In the seventies, the Madrid rumba was acquiring its own entity. Groups such as Los Chorbos, Los Chichos or duos like the one formed by the Muñoz Barrull sisters – read Las Grecas – set the pace of the city from the margins.
Songs of love and tear, teal and lack of parné, sounded from the loudspeakers of the bailongos. It was the cursed expression of a generation that, without losing sight of the musical heritage of its elders, extended flamenco to the electricity of rock and funk.
Driven by the current that was emerging then, Noumbar Hamathis – an Egyptian immigrant living in Madrid – devoted himself to touring the flamenco night scenes; tablaos like Villa Rosa, Los Canasteros, Torres Bermejas or Corral de la Morería were places where the artists of that time worked, singing, playing and dancing for the tourists.
Fond of the gypsy atmosphere, Noumbar entangled the artists so that, when they left the tablao, with the daylight now, they would go together to the studio he had on Avenida de José Antonio, today Gran Vía. He locked them in the A room that was enabled to record radio jingles, served some Segovians in a long glass and immediately pressed the “record” button. There was never a second take.
From the very heart of the hangover a lot of songs were recorded. Later, in the street, Noumbar threw the photos that were going to be used for the covers of the 45-rpm cassettes and records that he himself distributed through street markets, gas stations and road bars as one exits the Extremadura road.
With these artisanal ways, the Acropol company took over a good part of the marginal disc market. In such a way, artists like Antonio el Kalifa or Tony el Gitano had the opportunity to record their first songs. The latter, Tony el Gitano -rumbero de los Madriles- recorded for Acropol a piece that today is part of the memory of the streets, a rumba with crude lyrics entitled “El Failda”, and which is the origin of “Juan Castillo “From Los Chichos, that gypsy who a snitch went to poach and because of him lost the life of a bucharno. Na na nana nanana na na na na. The duo Estopa has a version of this legendary song that Camarón liked so much.
A few years ago, the Discos Templo record label released a compilation entitled Acropol, a gypsy sample of what the sound of Madrid was at that time, when Movida had not yet taken on the organic relationship between music and the street; when the music industry had not yet been mechanized and the bongos had not been replaced by a Colón boat loaded with the mediocrity of some posh children of poor upbringing and worse hearing. Those were artisan times that conserved the fierce flame of the spontaneous; Times of which today there are pieces of memory engraved for the remains by Noumbar Hamathis, a guy as curious as he is enigmatic.
These days there is an exhibition of Acropol’s covers and artists in tank size, within the Miradas Flamenkas cycle; a proposal with live flamenco and round tables that we owe to the insistence of the journalist Paloma Concejero for propagating the most racial music of our country. As everything has to be said, with initiatives like this one, Marta Rivera de la Cruz has been right when it comes to choosing the team to return flamenco to its origin, that is, to the streets.

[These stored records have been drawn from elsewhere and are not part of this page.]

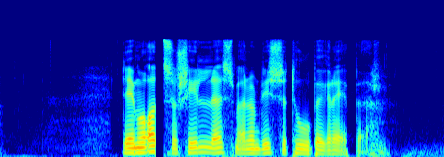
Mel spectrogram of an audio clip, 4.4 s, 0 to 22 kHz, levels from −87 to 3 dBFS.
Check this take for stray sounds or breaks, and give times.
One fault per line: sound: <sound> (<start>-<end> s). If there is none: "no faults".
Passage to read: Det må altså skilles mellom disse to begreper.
sound: dropout (1.6-1.6 s)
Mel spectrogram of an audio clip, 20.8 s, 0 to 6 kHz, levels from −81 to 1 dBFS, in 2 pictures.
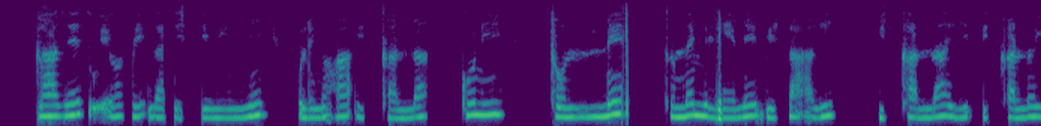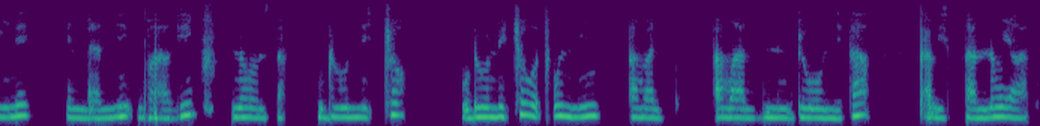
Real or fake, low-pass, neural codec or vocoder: fake; 5.4 kHz; codec, 16 kHz in and 24 kHz out, 1.1 kbps, FireRedTTS-2 codec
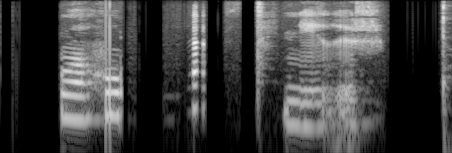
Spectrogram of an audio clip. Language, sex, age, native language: Icelandic, female, 7, Icelandic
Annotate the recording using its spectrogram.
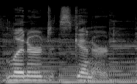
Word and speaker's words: Lynyrd Skynyrd: Simple Man was released on the band's 1973 debut album, pronounced Lynyrd Skynyrd.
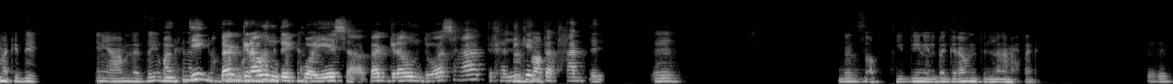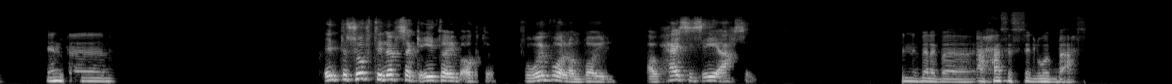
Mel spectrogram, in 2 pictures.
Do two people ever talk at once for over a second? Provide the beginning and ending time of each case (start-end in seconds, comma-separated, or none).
1.6-3.2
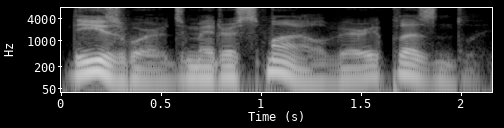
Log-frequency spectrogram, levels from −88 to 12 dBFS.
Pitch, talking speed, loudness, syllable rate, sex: 95 Hz, 195 wpm, -20 LUFS, 6.1 syllables/s, male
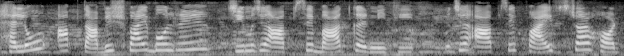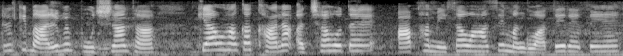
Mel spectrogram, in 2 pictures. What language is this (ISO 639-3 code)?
urd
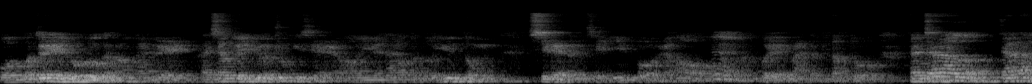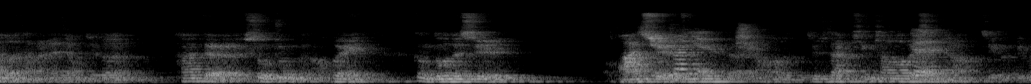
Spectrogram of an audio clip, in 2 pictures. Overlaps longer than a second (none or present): present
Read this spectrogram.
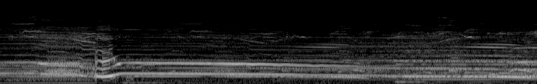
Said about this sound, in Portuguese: Todos pensaram o mesmo: são lobos.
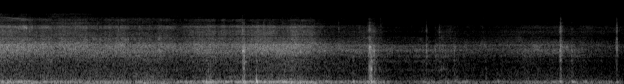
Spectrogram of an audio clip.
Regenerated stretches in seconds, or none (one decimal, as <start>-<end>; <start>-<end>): 3.4-6.2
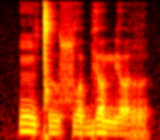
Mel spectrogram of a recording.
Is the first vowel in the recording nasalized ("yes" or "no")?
yes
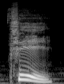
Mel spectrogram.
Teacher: উপরের ঠোঁট ও নিচের ঠোঁট লাগিয়ে ধাক্কা দিয়ে উচ্চারণ করতে হবে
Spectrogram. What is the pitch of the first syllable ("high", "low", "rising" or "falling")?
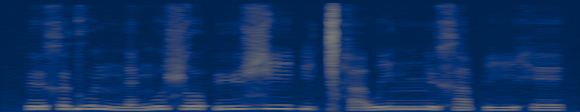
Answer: rising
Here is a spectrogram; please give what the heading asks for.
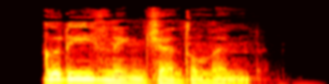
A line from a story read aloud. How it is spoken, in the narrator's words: Leaf said smoothly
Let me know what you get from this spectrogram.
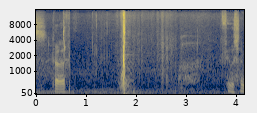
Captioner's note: hits ball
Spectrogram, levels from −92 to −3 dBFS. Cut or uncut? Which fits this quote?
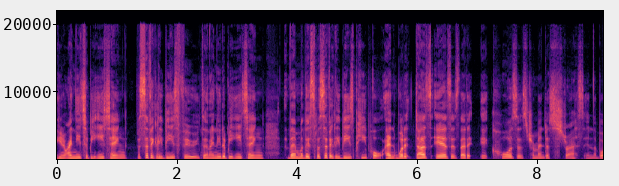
cut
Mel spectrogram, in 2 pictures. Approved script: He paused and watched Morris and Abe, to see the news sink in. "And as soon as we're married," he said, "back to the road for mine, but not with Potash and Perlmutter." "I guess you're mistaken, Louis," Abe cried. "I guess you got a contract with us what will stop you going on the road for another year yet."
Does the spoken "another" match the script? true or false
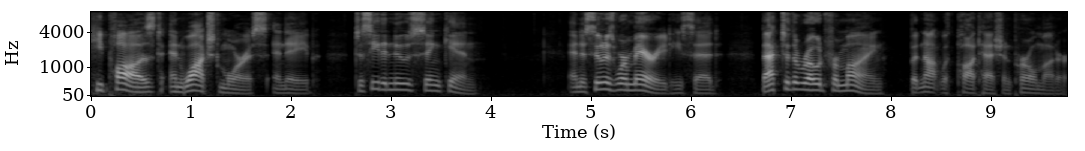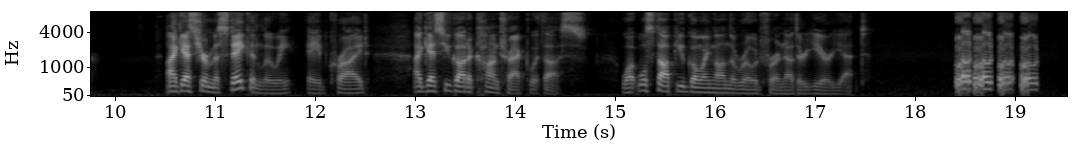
true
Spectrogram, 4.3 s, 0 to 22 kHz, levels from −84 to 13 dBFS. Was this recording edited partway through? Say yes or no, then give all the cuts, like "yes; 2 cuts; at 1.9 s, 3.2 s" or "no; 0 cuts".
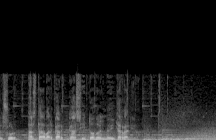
yes; 1 cut; at 3.0 s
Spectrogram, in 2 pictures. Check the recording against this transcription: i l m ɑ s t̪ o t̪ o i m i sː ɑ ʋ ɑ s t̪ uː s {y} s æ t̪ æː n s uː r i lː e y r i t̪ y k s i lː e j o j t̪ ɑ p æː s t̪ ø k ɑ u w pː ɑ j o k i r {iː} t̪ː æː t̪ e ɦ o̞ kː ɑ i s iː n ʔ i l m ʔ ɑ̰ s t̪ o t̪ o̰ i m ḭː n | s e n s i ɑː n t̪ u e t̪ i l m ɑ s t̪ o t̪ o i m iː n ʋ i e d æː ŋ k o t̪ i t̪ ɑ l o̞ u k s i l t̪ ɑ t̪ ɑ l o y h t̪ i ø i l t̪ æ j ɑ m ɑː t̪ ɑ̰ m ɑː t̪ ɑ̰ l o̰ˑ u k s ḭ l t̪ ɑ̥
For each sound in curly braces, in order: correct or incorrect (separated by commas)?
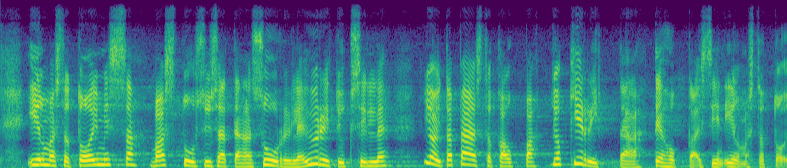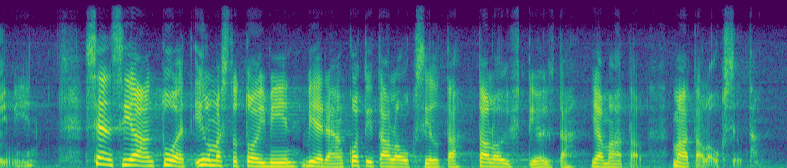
correct, incorrect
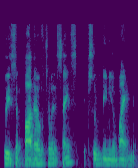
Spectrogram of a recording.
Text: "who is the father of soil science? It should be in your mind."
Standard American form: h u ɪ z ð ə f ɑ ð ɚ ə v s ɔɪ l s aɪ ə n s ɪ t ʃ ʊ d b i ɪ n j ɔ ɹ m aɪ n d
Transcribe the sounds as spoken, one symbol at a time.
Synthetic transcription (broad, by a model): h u ɪ z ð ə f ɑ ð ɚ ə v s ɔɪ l s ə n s ɪ t s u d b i ɪ n j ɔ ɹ m aɪ n d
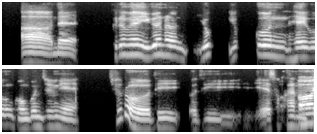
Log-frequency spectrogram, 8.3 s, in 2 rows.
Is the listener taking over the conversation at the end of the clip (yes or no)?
yes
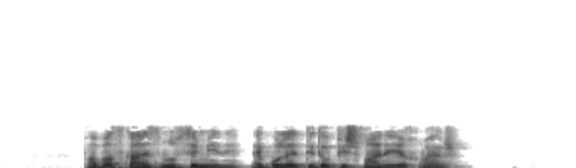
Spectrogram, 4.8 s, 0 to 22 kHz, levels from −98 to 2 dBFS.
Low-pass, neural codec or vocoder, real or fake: 5.4 kHz; none; real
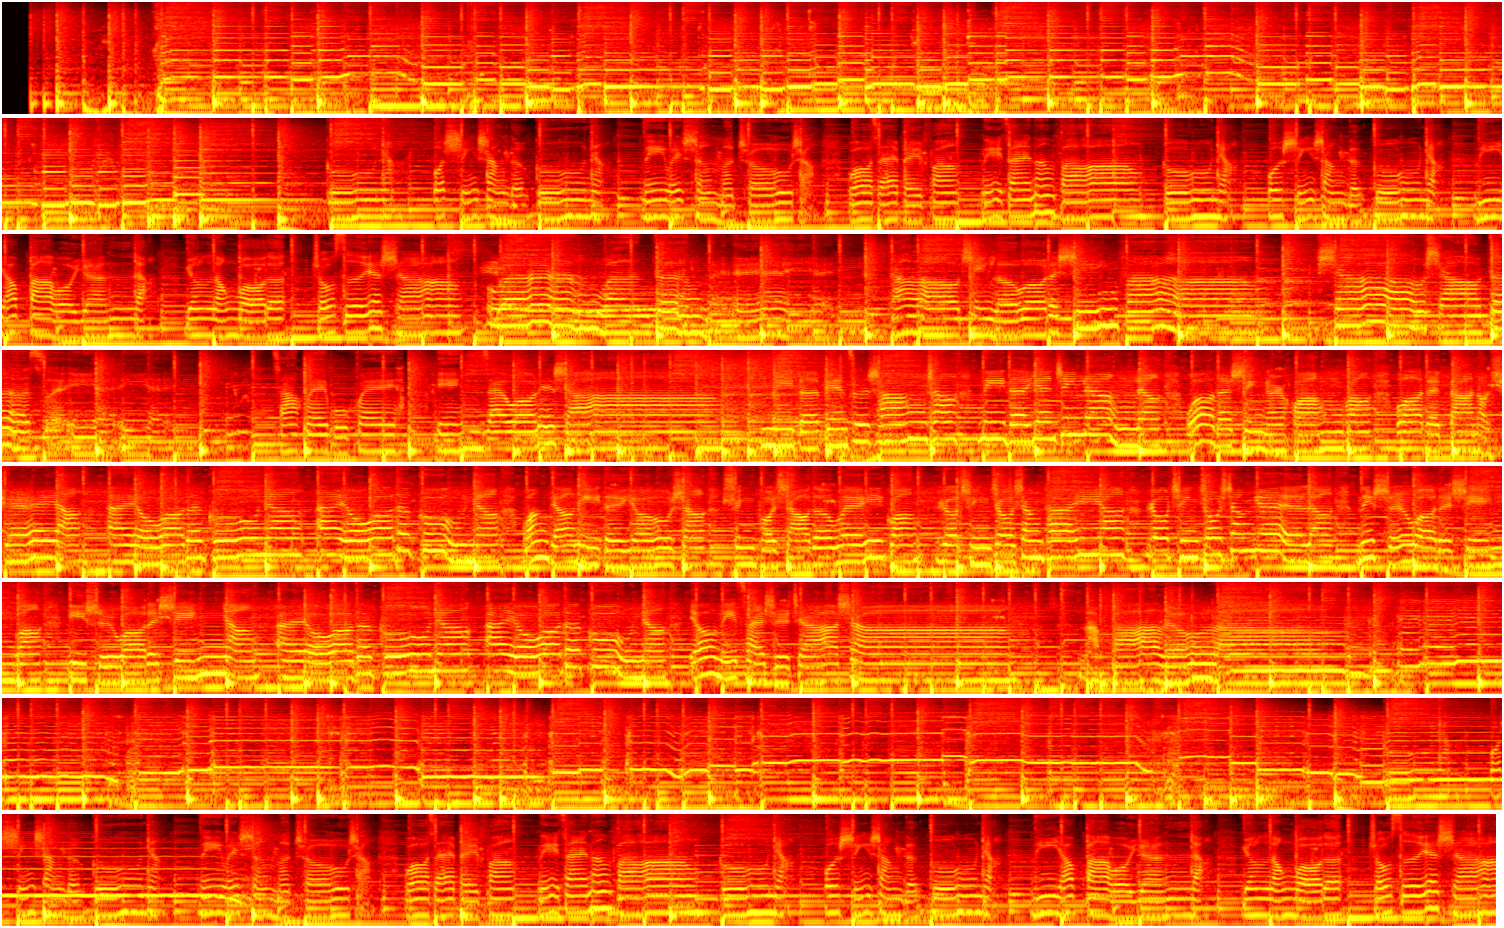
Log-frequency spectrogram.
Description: Ps：在线试听为压缩音质节选，体验无损音质请下载完整版
吉他
和声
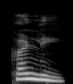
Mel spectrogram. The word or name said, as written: ಕಳ್ಳಿ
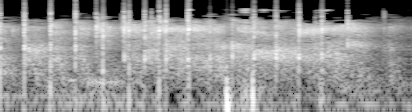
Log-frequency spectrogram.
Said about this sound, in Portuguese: Um aplauso para o professor.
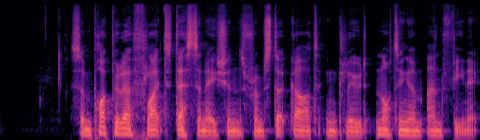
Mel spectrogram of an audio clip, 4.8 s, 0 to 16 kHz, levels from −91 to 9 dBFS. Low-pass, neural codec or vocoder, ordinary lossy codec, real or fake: 14.4 kHz; vocoder, 48 kHz, 128 mel bands, Vocos; none; fake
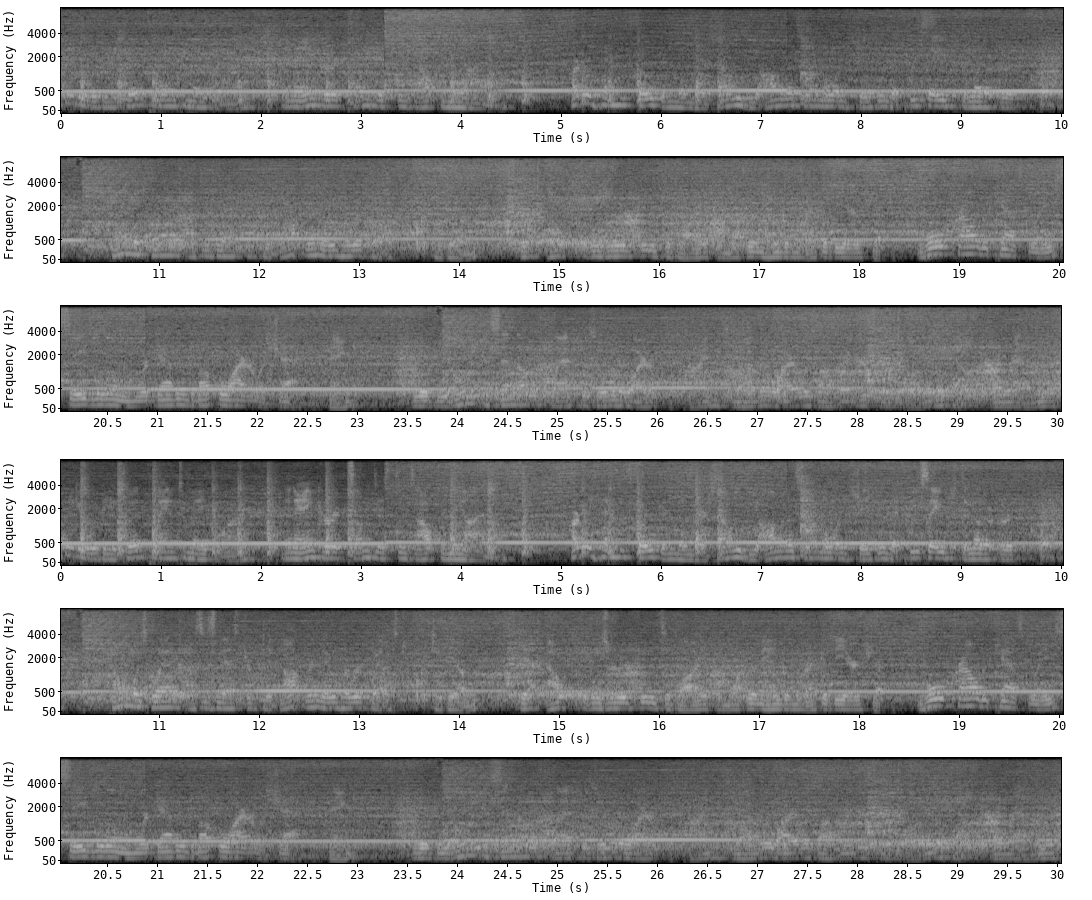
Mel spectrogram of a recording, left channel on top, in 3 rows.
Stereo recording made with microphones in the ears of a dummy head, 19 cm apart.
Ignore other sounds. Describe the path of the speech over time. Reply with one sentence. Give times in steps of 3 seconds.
You can hear the speech on the right from 0 s, in the centre from 18 s and on the left from 21 s.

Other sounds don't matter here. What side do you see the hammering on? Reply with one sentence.
In this clip you hear the hammering on the right.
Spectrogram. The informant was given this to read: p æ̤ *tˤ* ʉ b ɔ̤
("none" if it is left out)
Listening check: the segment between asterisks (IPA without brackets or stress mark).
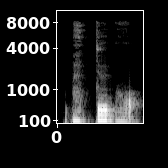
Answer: tː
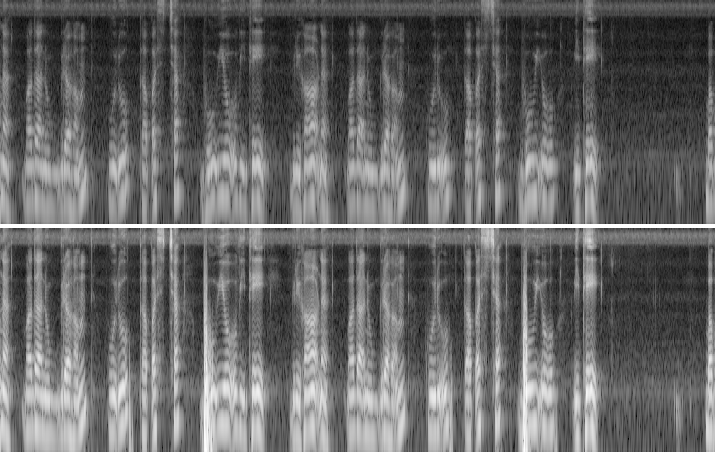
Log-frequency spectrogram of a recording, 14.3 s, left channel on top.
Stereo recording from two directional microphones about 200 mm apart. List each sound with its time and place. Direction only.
0.0 s speech: 40° right (ahead or behind)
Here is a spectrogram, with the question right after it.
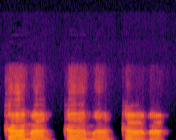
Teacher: todo sale por la cavidad nasal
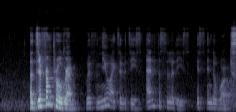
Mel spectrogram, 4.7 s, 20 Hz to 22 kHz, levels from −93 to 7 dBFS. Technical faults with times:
none

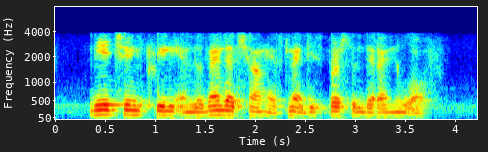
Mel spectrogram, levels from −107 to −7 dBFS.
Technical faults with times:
0.00-4.22 G.723.1 codec

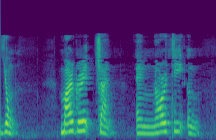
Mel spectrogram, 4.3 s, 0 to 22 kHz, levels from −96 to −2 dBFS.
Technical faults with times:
1.49-4.33 adaptive stream at a lower bitrate

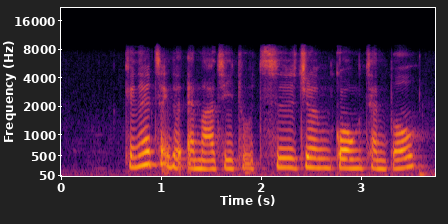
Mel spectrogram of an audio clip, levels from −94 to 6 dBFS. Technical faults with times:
none

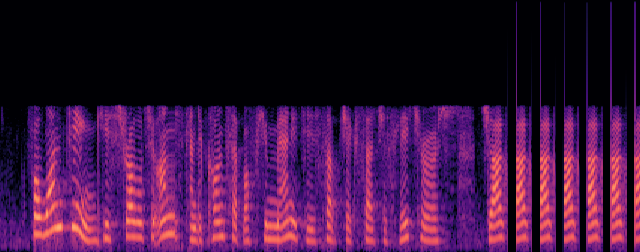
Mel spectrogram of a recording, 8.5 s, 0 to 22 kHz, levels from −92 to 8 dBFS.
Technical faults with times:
0.00-8.55 iLBC codec
2.26-2.56 lost iLBC frames
5.96-6.12 lost iLBC frames
6.77-8.55 stutter with silent gaps

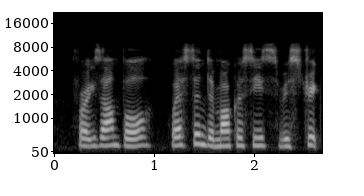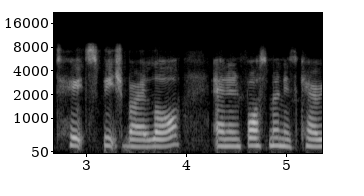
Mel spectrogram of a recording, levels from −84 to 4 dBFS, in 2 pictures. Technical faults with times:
2.88-5.36 call bitrate drop

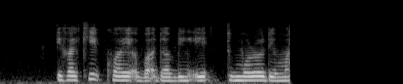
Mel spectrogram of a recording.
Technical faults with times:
2.89-4.04 cut-off end

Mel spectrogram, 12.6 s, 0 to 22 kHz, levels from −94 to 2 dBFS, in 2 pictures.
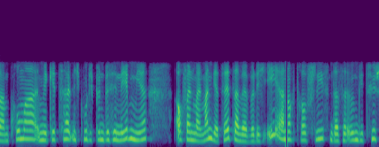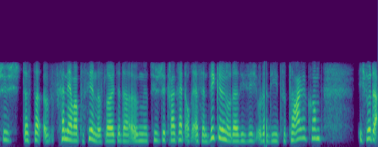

* Acropol Exhibition: From November 5 to 30, Pilar Miró Cultural Center. Antonio María Segovia Square, Madrid.
Curators of the exhibition: Daniel Gutiérrez and Pablo López